Yet sometimes one must face such fears.  Though I wanted to set a good, responsible example while doing so.  It would have been foolhardy of me to perform this daring act in the middle of a busy highway.

Instead, I chose a side street.  One close enough to the main roads that I could be sure my message would be heard, yet still far enough back that I would be safe from traffic and other hazards.  Once the street was chosen, I had another issue to face: I needed a chair.  Luckily, my restaurant has plenty of chairs, both in the dining room, and outside in our outdoor dining area.  I chose the latter for two reasons: one, it would be easier to sneak the chair away without my manager seeing me (I was still on the clock, mind you); and two, those chairs were of a more stable design, and I expected I’d be less likely to fall off of one.

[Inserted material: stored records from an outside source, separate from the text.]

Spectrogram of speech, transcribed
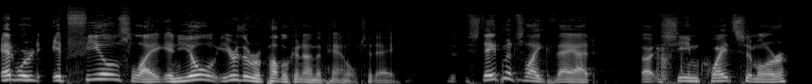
Edward, it feels like, and you'll you're the Republican on the panel today. Statements like that uh, seem quite similar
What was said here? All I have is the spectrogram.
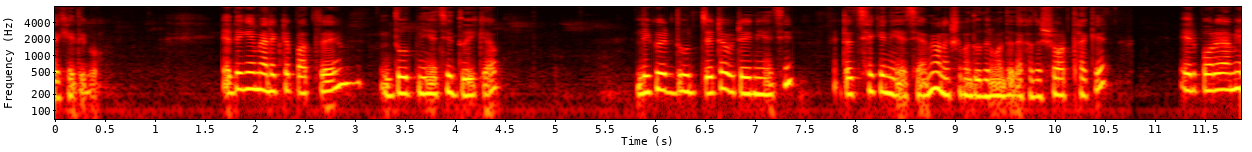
রেখে দিব। এদিকে আমি আরেকটা পাত্রে দুধ নিয়েছি দুই কাপ। লিকুইড দুধ যেটা ওইটাই নিয়েছি। এটা ছেঁকে নিয়েছি আমি, অনেক সময় দুধের মধ্যে দেখা যায় শর্ট থাকে। এরপরে আমি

I waited until I had a delivery, since it gave me an excuse to go outside.  The pizza was placed inside a thermal bag, and deposited on the passenger seat of my 2009 Toyota Prius.  I then snuck over to the outdoor dining area, snagged a chair, and tucked it away in the Prius’s hatchback.  All the pieces in place, I then proceeded to my destiny.

I drove down the block to the Chosen Place, and parked my car illegally in a fire zone, having no other immediately available options.  I wasn’t concerned about any consequences; the pizza delivery sign atop my car essentially granted me immunity to parking tickets.  I retrieved the chair from where it was stowed, and found a good spot to place it.  A bit jittery, my heart pounding, and my skin goosepimpling in the October wind, I climbed up on the chair.  My perch a bit wobbly, I spread my arms out for balance, then took a deep breath to steel my resolve.  Then, at last, the culmination of my efforts was achieved as I shouted out for all the universe (or at least, a one block radius around where I stood) to hear:

“I AM A WRITER!”

The universe responded in the form of a horn blaring at me, and a passing driver shouting at me to get out of the street.

My face flushed with heat, and I climbed down from the mountain peak and returned to my car.  My pride was now tempered by sheepishness, as I nervously looked around, hoping that no one I knew had actually seen me.  The moment had passed, but the adrenaline rush of it was carried with me as I delivered the next pizza, collected the money, and returned to the store.  It was my last delivery of the night before closing time, but it was also my most invigorating.

(Continue to: Part 2)